> What is expected:
Each line of the listing that includes the string "pictures" needs to be located and copied.
====== Records for the exercise ======
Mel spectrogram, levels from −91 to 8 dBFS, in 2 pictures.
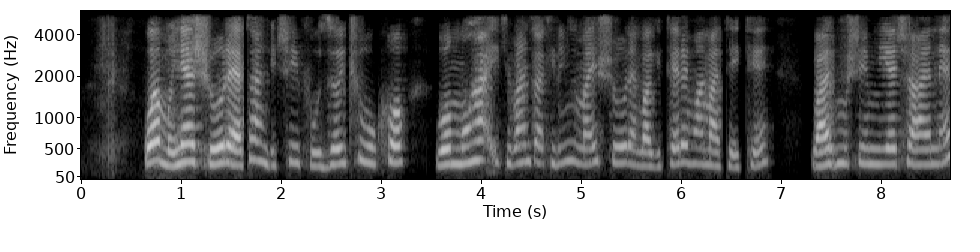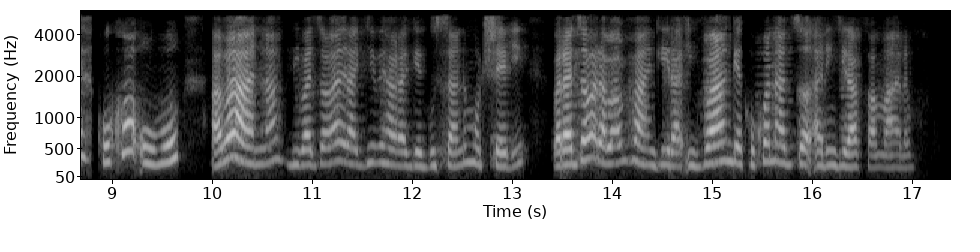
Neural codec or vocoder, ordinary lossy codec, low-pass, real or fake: codec, 16 kHz, 0.8 kbps, ZipCodec; AAC, 24 kbps; 5.4 kHz; fake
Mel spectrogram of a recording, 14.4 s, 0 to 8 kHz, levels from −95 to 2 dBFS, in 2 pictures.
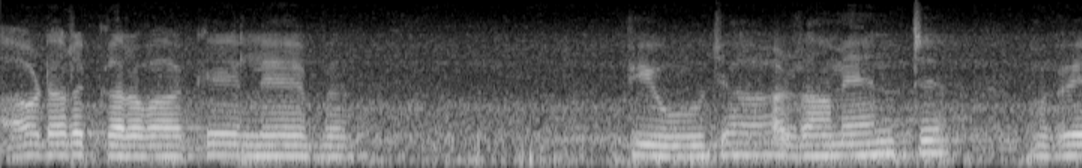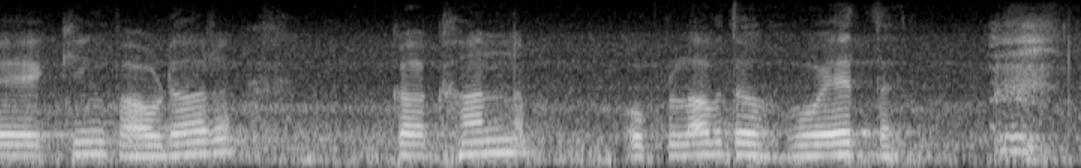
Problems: low volume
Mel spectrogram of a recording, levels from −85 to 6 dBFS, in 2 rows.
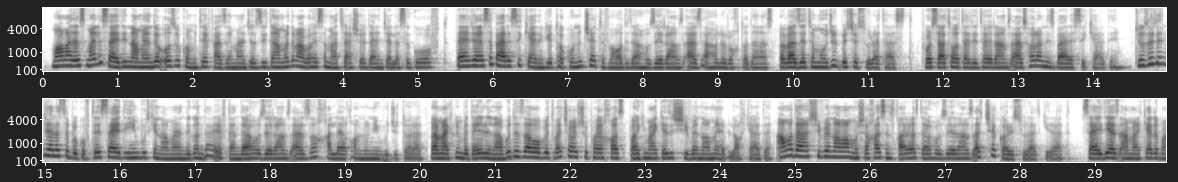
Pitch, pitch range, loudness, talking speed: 200 Hz, 185-225 Hz, -23 LUFS, 210 wpm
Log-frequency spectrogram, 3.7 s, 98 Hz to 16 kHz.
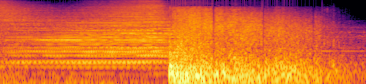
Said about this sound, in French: C'est une violente explosion de gaz. Une terrible explosion. 1,5 au niveau sismique, presque l'équivalent de 200 kg de TNT à peu près.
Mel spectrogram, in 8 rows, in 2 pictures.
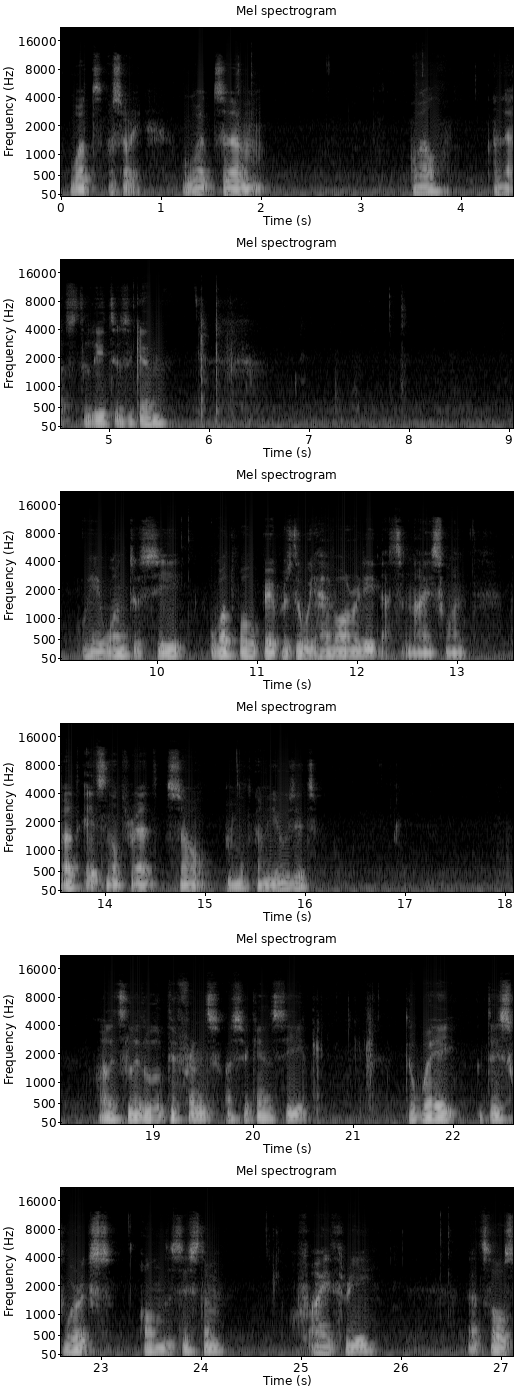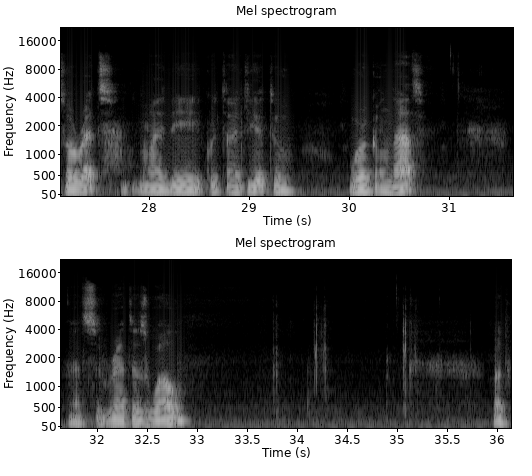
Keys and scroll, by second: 6.0 shift+super+q, 21.0 shift+super+q, 28.8 super+", 34.1 alt+Right, 35.0 alt+Right.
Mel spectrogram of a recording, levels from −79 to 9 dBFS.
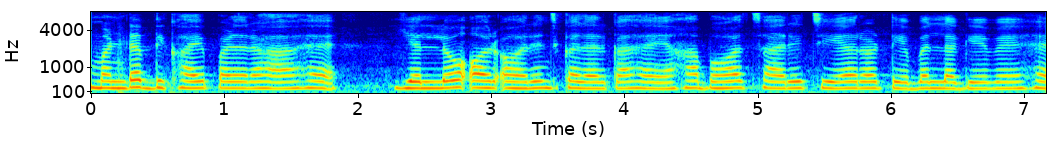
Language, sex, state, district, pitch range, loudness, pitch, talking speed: Hindi, female, Punjab, Fazilka, 230-245 Hz, -15 LUFS, 235 Hz, 165 wpm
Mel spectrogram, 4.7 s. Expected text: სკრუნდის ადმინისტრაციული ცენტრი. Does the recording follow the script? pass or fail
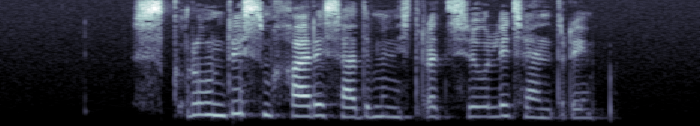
fail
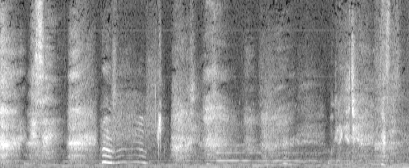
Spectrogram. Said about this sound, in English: lying naked on the sofa, sweaty and panting.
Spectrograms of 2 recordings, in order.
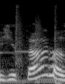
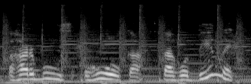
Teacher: в слові гітара звук г м'який а в словах гарбуз голка та годинник тверді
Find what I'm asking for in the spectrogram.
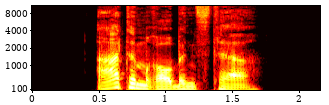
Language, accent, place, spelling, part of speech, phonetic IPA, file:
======
> Answer to this task:
Mel spectrogram, levels from −91 to 8 dBFS, in 2 pictures.
Mel spectrogram of a recording, 14.4 s, 0 to 8 kHz, levels from −95 to 2 dBFS, in 2 pictures.
Mel spectrogram, in 8 rows, in 2 pictures.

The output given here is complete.